-- Opening Marker --

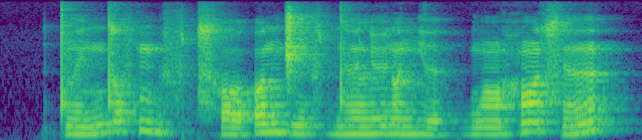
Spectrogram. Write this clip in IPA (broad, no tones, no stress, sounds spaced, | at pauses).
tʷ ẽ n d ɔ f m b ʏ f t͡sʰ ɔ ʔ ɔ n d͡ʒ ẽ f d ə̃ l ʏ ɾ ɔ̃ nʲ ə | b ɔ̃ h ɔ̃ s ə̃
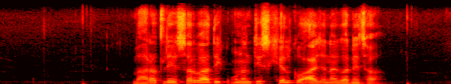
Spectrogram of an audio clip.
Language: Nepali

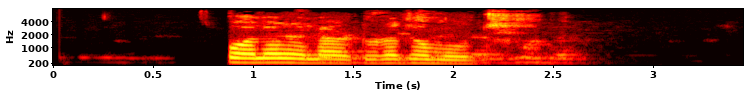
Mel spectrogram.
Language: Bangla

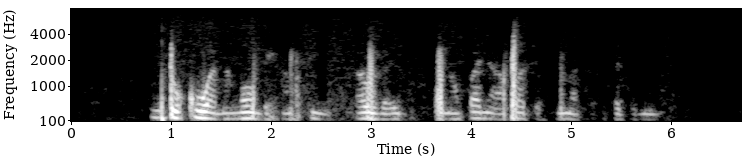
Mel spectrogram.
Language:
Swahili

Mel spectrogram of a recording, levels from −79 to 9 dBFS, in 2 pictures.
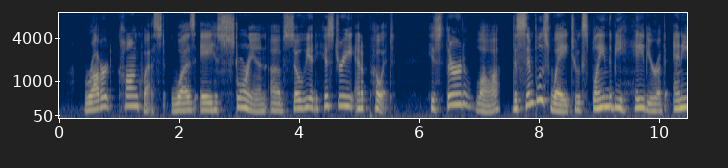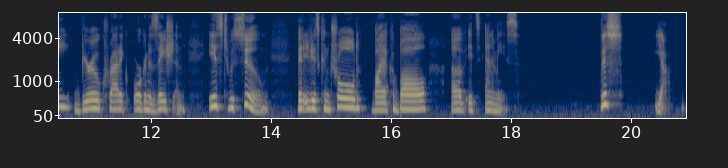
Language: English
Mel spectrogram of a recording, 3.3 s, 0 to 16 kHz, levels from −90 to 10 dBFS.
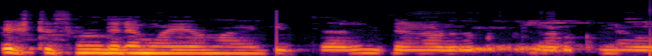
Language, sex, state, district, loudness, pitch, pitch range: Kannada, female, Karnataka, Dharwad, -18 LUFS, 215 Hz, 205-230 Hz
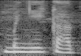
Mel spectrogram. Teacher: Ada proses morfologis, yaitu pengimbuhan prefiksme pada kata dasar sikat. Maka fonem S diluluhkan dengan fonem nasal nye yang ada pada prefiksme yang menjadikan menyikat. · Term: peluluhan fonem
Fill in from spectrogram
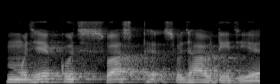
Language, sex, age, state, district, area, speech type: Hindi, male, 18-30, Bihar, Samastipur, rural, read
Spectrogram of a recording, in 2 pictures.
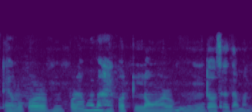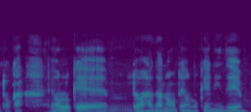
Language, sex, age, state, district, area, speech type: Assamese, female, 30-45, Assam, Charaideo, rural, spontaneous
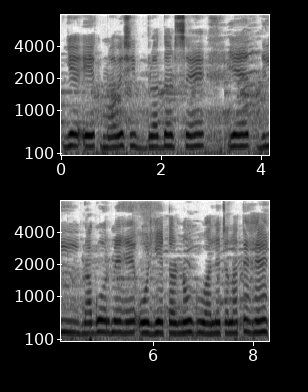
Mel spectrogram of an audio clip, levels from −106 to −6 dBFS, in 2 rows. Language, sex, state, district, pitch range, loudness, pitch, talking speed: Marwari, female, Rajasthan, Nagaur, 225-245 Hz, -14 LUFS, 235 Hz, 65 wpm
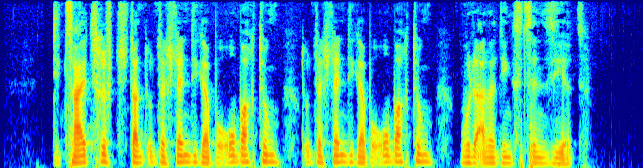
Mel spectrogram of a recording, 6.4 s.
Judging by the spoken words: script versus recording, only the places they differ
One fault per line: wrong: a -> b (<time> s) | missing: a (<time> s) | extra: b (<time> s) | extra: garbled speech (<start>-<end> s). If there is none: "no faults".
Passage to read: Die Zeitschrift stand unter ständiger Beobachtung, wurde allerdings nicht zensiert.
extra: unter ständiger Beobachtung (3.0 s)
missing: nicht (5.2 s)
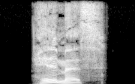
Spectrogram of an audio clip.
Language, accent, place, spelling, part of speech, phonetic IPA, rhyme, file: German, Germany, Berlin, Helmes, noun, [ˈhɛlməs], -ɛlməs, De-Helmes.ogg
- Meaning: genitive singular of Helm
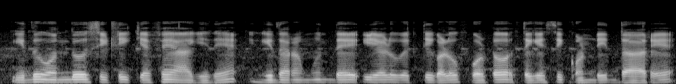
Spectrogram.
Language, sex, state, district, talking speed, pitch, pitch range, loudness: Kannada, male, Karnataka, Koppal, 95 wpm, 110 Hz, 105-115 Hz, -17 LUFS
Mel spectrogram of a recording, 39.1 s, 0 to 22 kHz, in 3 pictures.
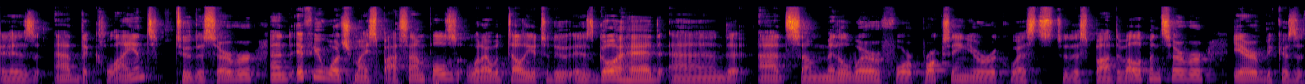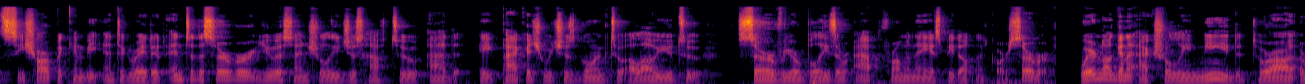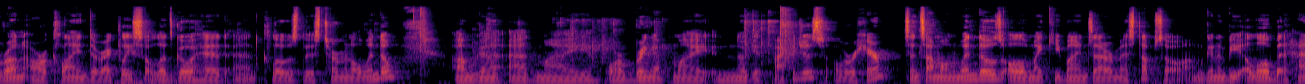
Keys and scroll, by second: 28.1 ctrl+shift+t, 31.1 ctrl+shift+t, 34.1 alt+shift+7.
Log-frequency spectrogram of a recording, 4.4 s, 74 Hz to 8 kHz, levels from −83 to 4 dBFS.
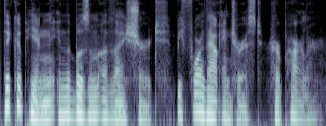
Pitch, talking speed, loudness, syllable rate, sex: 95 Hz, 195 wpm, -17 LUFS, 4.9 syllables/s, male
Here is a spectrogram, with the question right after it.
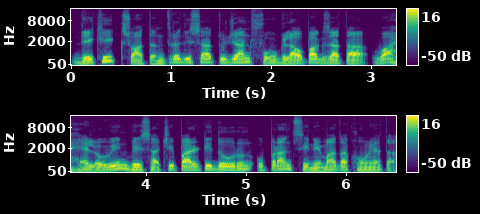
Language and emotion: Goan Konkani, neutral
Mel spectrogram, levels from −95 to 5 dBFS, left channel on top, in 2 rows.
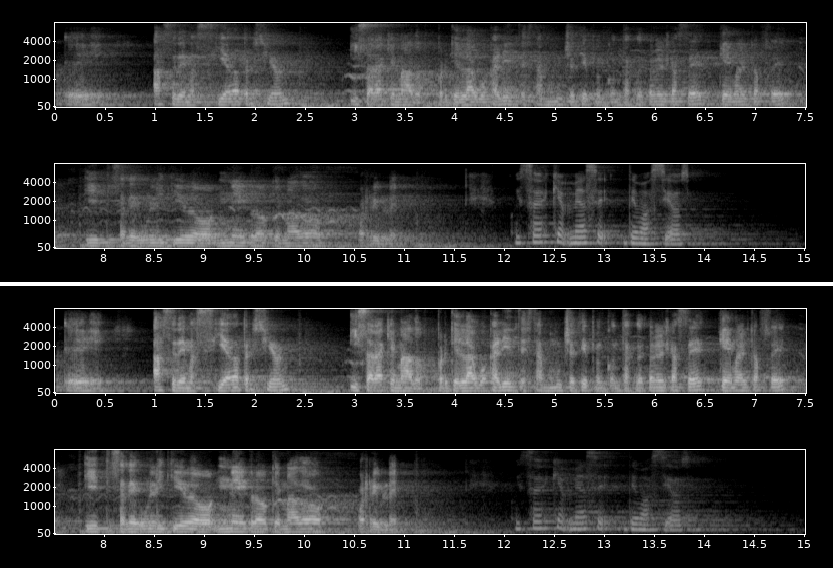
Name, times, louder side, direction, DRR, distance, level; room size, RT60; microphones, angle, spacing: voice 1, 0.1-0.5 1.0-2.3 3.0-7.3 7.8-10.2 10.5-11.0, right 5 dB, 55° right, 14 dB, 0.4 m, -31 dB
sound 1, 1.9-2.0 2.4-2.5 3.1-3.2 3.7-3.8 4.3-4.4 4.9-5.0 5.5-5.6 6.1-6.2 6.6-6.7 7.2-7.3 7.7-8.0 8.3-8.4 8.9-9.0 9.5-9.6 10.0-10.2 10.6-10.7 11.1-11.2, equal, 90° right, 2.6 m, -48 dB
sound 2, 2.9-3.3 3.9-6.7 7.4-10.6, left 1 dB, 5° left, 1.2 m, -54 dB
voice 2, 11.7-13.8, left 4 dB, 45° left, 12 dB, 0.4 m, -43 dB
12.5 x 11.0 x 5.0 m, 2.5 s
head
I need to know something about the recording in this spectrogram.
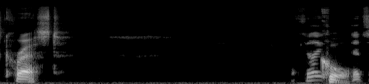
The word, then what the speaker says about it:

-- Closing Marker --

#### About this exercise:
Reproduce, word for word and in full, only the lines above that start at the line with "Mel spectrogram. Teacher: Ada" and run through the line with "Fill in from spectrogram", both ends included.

#### Response:
Mel spectrogram. Teacher: Ada proses morfologis, yaitu pengimbuhan prefiksme pada kata dasar sikat. Maka fonem S diluluhkan dengan fonem nasal nye yang ada pada prefiksme yang menjadikan menyikat. · Term: peluluhan fonem
Fill in from spectrogram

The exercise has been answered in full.